Incidences of grade ≥3 AEs, serious AEs, and fatal AEs were slightly higher in the carfilzomib cohort. Grade ≥3 AEs occurred in 81 percent (n=377) of carfilzomib-treated patients and 71 percent (n=324) of bortezomib-treated patients (p value not reported), the most common of which were anemia (16% vs. 10%, respectively), hypertension (15% vs. 3%), pneumonia (9% vs. 9%), and thrombocytopenia (9% vs. 9%). Serious AEs occurred in 59 percent (n=273) of carfilzomib-treated patients and 40 percent (n=182) of bortezomib-treated patients, the most common of which were pneumonia (8% vs. 9%, respectively), pyrexia (4% vs. 1%), dyspnea (4% vs. 1%), and acute renal failure (2% vs. 2%).

Dose reductions were required in 32 percent (n=146) of the carfilzomib-treated patients and 50 percent (n=230) of the bortezomib-treated patients. In the carfilzomib group, 415 patients (89.6%) discontinued treatment, mostly related to disease progression (n=183) and AEs (n=96); in the bortezomib group, 429 (94.1%) discontinued treatment, also mostly related to disease progression (n=208) and AEs (n=94).

The median time to next treatment (starting from randomization) was 26.3 months (95% CI 24.2-30.6) in the carfilzomib group and 14.4 months (95% CI 12.6-16.6) in the bortezomib group (p value not reported). A potential limitation of the study is that subsequent therapies received during follow-up could have confounded interpretation of the OS analysis, the researchers noted.

“Given the relapsing nature of MM, it would be of interest to know if the administration of one proteasome inhibitor in an early line of therapy affects the efficacy of another proteasome inhibitor given in a later line of therapy,” the researchers wrote.
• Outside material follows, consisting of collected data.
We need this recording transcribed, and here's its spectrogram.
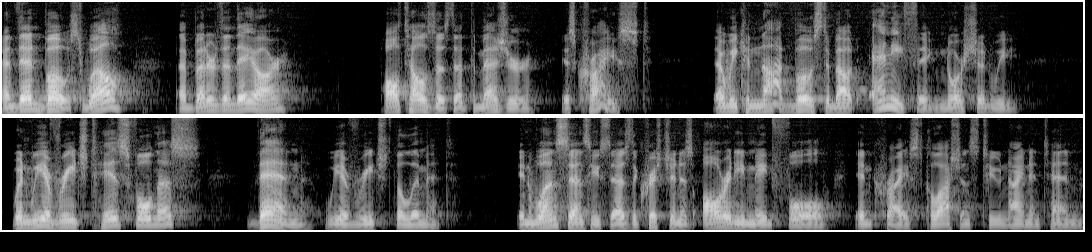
and then boast, well, I'm better than they are. Paul tells us that the measure is Christ that we cannot boast about anything, nor should we. When we have reached his fullness, then we have reached the limit. In one sense, he says, the Christian is already made full in Christ, Colossians 2 9 and 10,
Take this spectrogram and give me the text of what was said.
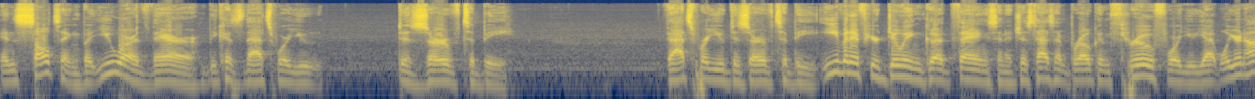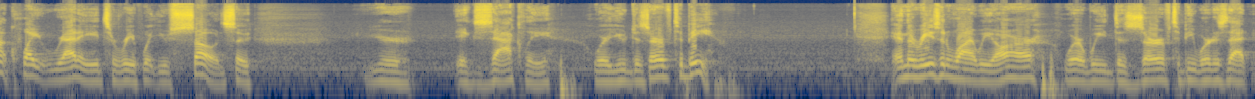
insulting. But you are there because that's where you deserve to be. That's where you deserve to be. Even if you're doing good things and it just hasn't broken through for you yet, well, you're not quite ready to reap what you sowed. So you're exactly where you deserve to be. And the reason why we are where we deserve to be, where does that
However, this study could not provide a “robust analysis” on the topic because of heterogeneity in the subpopulations of patients, which is a limitation of the study.

Onyx Pharmaceuticals, Inc. – a subsidiary of Amgen Inc., the manufacturer of carfilzomib – supported the study.

The authors report financial support from Amgen, Celgene, Janssen, Novartis, Takeda, Bristol-Myers Squibb, and Chugai.


Dimopoulos MA, Goldschmidt H, Niesvizky R, et al. Carfilzomib or bortezomib in relapsed or refractory multiple myeloma (ENDEAVOR): an interim overall survival analysis of an open-label, randomised, phase 3 trial. Lancet Oncol. 2017 August 23. [Epub ahead of print]